7 To simulate a natural fur, the garments are treated in various ways.
First, to ensure that the fake fur will remain unchanged after it is
produced, the fabric is heated. This heat setting process preshrinks the
fabric, giving it improved stability and expanded fiber diameters. Next,
to remove loose fibers from the fabric, wire brushes are passed through
the fabric. This process is known as tigering. Rough shearing of the
fibers by cutting them with a set of helical knives gives
- 8 After the fake fur has been produced, the government requires that they are labeled as imitation fur fabrics. These labels are typically sewn in the inside of the garment and must be legible throughout the life of the product.
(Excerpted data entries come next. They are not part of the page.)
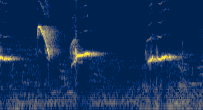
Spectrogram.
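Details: Greater green leafbird lure song, reportedly imitating an eagle: a drawn-out whistle, a bright falling screech, then two more sustained whistled notes, evenly spaced.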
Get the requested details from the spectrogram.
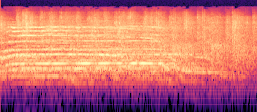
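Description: A crowd cheers and whoops loudly for a couple of seconds in answer to a call for Evil Geniuses fans, a dense wash of high-pitched voices that holds steady before tapering off slightly at the end.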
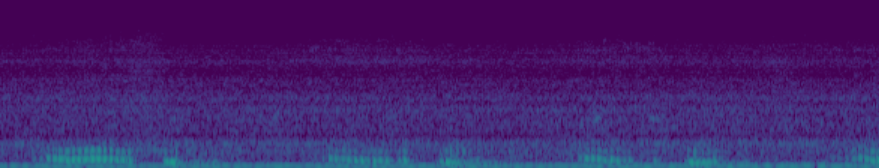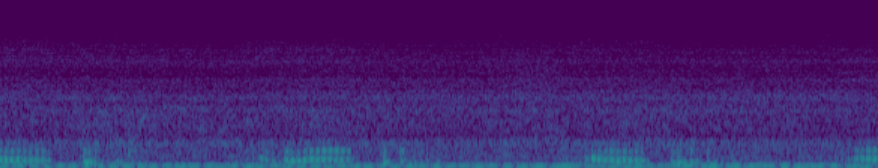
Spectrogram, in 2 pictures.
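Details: House cat, a female, purring while being stroked and pampered; throaty low vibration rising and falling in regular breath-paced waves, roughly every two seconds, with soft petting noises in the background.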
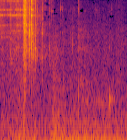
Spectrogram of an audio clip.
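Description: household object, keys jangling

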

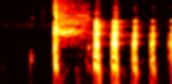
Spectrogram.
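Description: human body sound, sneeze

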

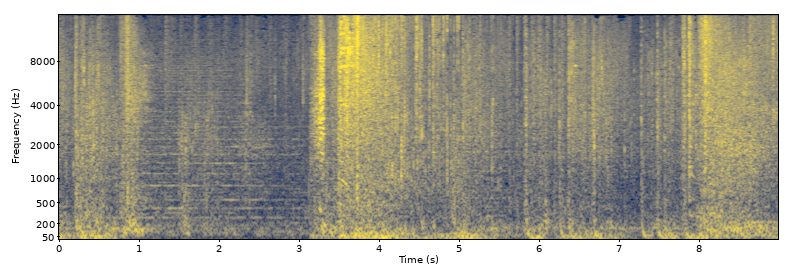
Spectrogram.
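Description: sound effect, shotgun blasts

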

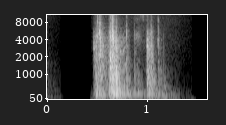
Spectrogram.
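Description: household object, room door opening

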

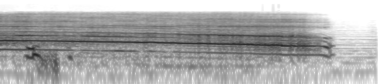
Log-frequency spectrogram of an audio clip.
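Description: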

In the final steps of fake fur manufacturing, the garment is put in the appropriate packaging and shipped to distributors.
To ensure the quality of fake fur, manufacturers monitor the product during each phase of production. This process begins with an inspection of the incoming raw materials and continues with the finished fibers that are produced in the polymerization reactions. These fibers are subjected to a battery of physical and chemical tests to show that they meet the specifications previously developed. Some of the characteristics that are tested include pH, appearance, density, and melting point. Other things such as fiber elasticity, resilience, and absorbency can also be tested.
As the garments are being produced, line inspectors take random samples at certain time intervals and check to ensure that they meet set requirements for things such as appearance, sewing quality, fiber strength, size, and shape. The primary testing method is visual inspection, although more rigorous tests can also be performed. In addition to the manufacturer's own standards, the industry and government also set requirements. A set of governmental standards, known as L-22, has been voluntarily adopted by the industry. These tests outline minimum performance standards for things such as shrinkage, pilling, snagging, and wear.
The technology of producing fake furs has improved greatly since the early twentieth century. Future research will focus on developing new fibers and finishes. These polymeric fibers will have improved feel, look, and a lower cost. Additionally, quicker and more efficient methods of production are also being investigated. Special animal simulation techniques have recently been developed. One method simulates the long and short hair sections of mink or river otter fur by mixing shrinkable and non-shrinkable fibers. Another method simulates the feel of beaver fur by mixing certain fine and coarse fibers. Finally, manufacturers will strive to produce ever higher quality products at the lowest possible cost.
Where to Learn More
Jerde, Judith. Encyclopedia of Textiles. Facts on File, 1992.
Keeler, Pat and Francis McCall. Unraveling Fibers. Atheneum Publishers, 1995.
Harris, Jennifer. Textiles 5,000 Years: An International History and Survey. Harry N. Abrams Publishing Co., 1993.
Seiler-Baldinger, Annemarie. Textiles: A Classification of Techniques. Smithsonian Institute Publications, 1995.
— Perry Romanowski